In retooling the faith, we face the dangers of Syncretism: taking bits and pieces from different religions, traditions from which we have pilfered and to which we have made no real commitments or sacrifices.
In retooling the faith, we also face the sin of Narcissism: taking what we want from our own Christian tradition and leaving the rest, so we can stay comfortable and don't ourselves have to make real change in our lives.
Whether we are entering Christian community for the first time as adults, or making mature commitments to a religion inherited from our parents, sooner or later we have to start asking ourselves some hard questions about what it means to be a Christian.
When you become a Christian, there are certain ideas, attitudes, habits and practices you must let go. What is bound, and what is loosed, for the declared Christian?
Can you be a Christian and a pagan? A Christian and agnostic, humanist, atheist? Where is the line with Jesus-belief, and Jesus-worship? If you don't believe he's the son of God, does that make you a Unitarian?

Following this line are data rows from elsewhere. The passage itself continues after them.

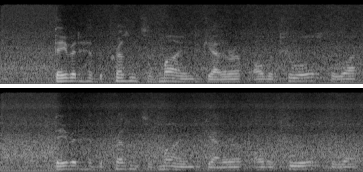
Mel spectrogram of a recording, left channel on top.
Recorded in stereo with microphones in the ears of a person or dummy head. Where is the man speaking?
40° left (ahead or behind), 0.8 m; by 3.5 s 35° left (ahead or behind), 2.5 m.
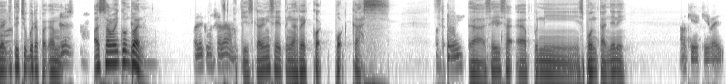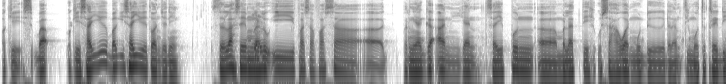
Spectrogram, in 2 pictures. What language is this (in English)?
Malay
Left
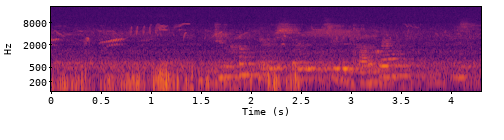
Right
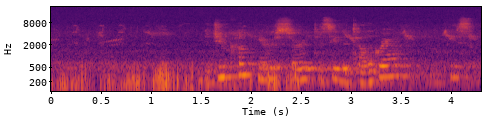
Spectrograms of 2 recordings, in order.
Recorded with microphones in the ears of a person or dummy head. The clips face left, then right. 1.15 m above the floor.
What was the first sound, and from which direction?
A woman speaking, 85° right.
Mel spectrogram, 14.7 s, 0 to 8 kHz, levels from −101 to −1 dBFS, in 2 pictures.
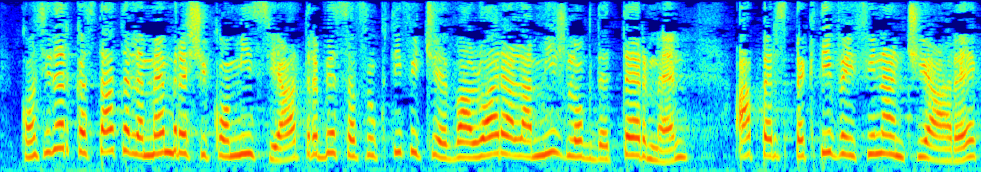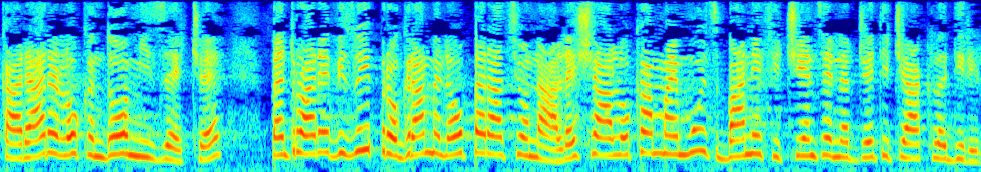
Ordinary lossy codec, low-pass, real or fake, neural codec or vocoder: none; none; real; none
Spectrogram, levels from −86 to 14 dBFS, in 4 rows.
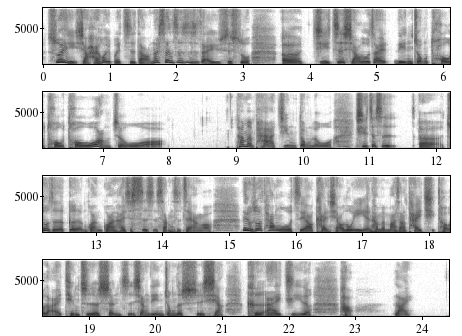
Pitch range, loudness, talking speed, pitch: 160-225 Hz, -13 LUFS, 235 characters per minute, 185 Hz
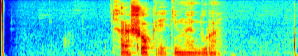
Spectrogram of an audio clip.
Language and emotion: Russian, neutral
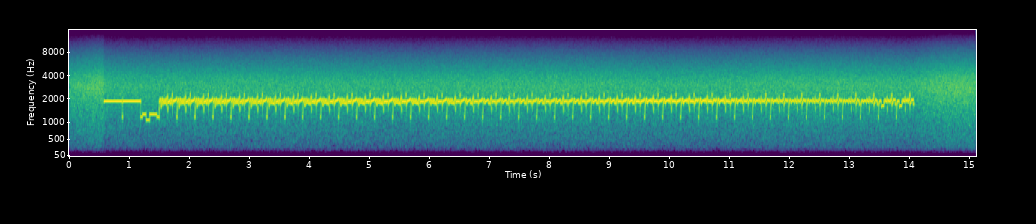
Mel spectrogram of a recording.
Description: SSTV (slow-scan television), Robot 72, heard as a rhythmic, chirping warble, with radio static.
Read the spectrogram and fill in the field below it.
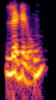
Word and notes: legume: Indian

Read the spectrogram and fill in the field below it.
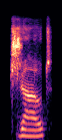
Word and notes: trout: Indian

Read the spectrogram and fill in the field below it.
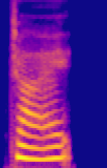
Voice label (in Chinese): "窄", Chinese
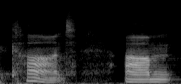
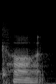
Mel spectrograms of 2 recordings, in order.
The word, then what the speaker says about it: can't: An interesting thing there for can't, we can get rid of the T on that, and you'll hear people quite often say can't, can't.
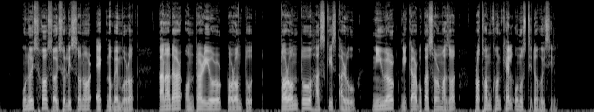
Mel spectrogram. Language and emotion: Assamese, neutral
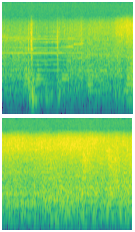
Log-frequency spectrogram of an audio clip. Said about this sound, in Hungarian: Tehát itt kell maradni a kocsiban, amíg eláll az eső.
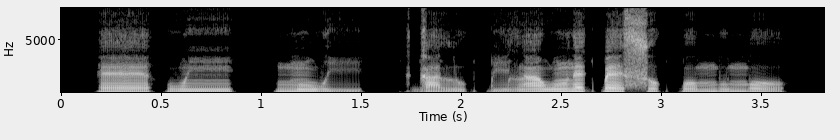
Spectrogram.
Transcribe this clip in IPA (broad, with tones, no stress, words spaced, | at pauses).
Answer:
ɛ˧ | wĩ˧ | mũ˧wi˨ | ɡa˨lu˨k͡pi˨ lã˨˦wũ˦ ɾɛ˦k͡pɛ˦˨ so˧ k͡po˧mu˦mo˦˨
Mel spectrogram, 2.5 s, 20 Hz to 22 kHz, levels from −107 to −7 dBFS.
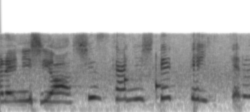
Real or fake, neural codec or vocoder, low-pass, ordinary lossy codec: fake; vocoder, 44.1 kHz, 128 mel bands every 256 samples, BigVGAN v2; 7.2 kHz; none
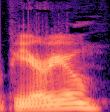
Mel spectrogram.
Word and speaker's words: Pereiro: How do you pronounce Pereiro? Since you've been watching this forever, Pereiro.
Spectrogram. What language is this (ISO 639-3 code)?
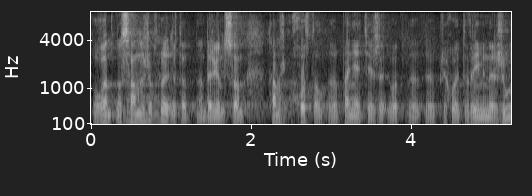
kaz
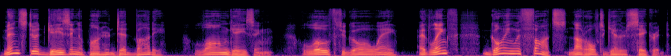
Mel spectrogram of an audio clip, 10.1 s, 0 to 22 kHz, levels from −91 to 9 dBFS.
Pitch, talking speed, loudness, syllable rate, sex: 115 Hz, 105 wpm, -20 LUFS, 3.6 syllables/s, male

Can you be a chronic complainer? Someone who is afraid of heights, or depths? Someone who is afraid of dying?
Can Christians gamble? Sleep around? Earn a lot of money and spend it on themselves?
Should you believe to belong? Believe, to take communion, to be a member? What the heck IS baptism, anyhow? If I want to be baptized as an adult so I can join the church, what should I be able to say I believe?
Where is the line in Christian orthodoxy and history, where is the biblical line, and where is the line in our congregation? What exactly is this faith, and how do we make it our own, in this generation?
We'll brainstorm ideas about things to be loosed and things to be bound on our first night together, and pare down that list to a mere 5 themes which will guide our weekly time together. I hope you will join us!
Edit: I just noticed on the "February Calendar Highlights," "Lenten Devotions" at 7am. So, as with Advent, I will have the option to get up extra early every (week)day and go have structured meditative prayer, which would probably be really good for me, but I suspect I will opt for sleep instead. /edit
And, unrelated to Lent...
Trelawney forwarded this to the CAUMC group:
The journal Social Research is sponsoring a conference on US Secularism and Religion, titled "The Religious-Secular Divide: The US Case" on March 5 and 6, 2009 at The New School in New York. Tickets are $50, but there are many discounts, including FREE for students.I feel like I should go sort of on principle, except that the only part that interests me is:
Speakers include Charles Taylor, Jose Casanova, David Martin, Susan Harding, Stephen Carter and more.
For more info: http://www.socres.org/religiousseculard
FRIDAY, MARCH 6th, 2009and possibly (there are no descriptors for this besides a list of panelists):
1:45 pm - 4:30 pm
Session V: Moral Crusades Then and Now: Religious and Secular
* Temperance to the Moral Majority
* Identity Politics
* Culture Wars
5:00 pm - 7:00 pmThough actually, now that I look at my calendar, we already okayed a CAUMC Game Night for that night.
Session VI: Contemporary Debates: The Future of Religion and the Future of Secularism
A Panel Discussion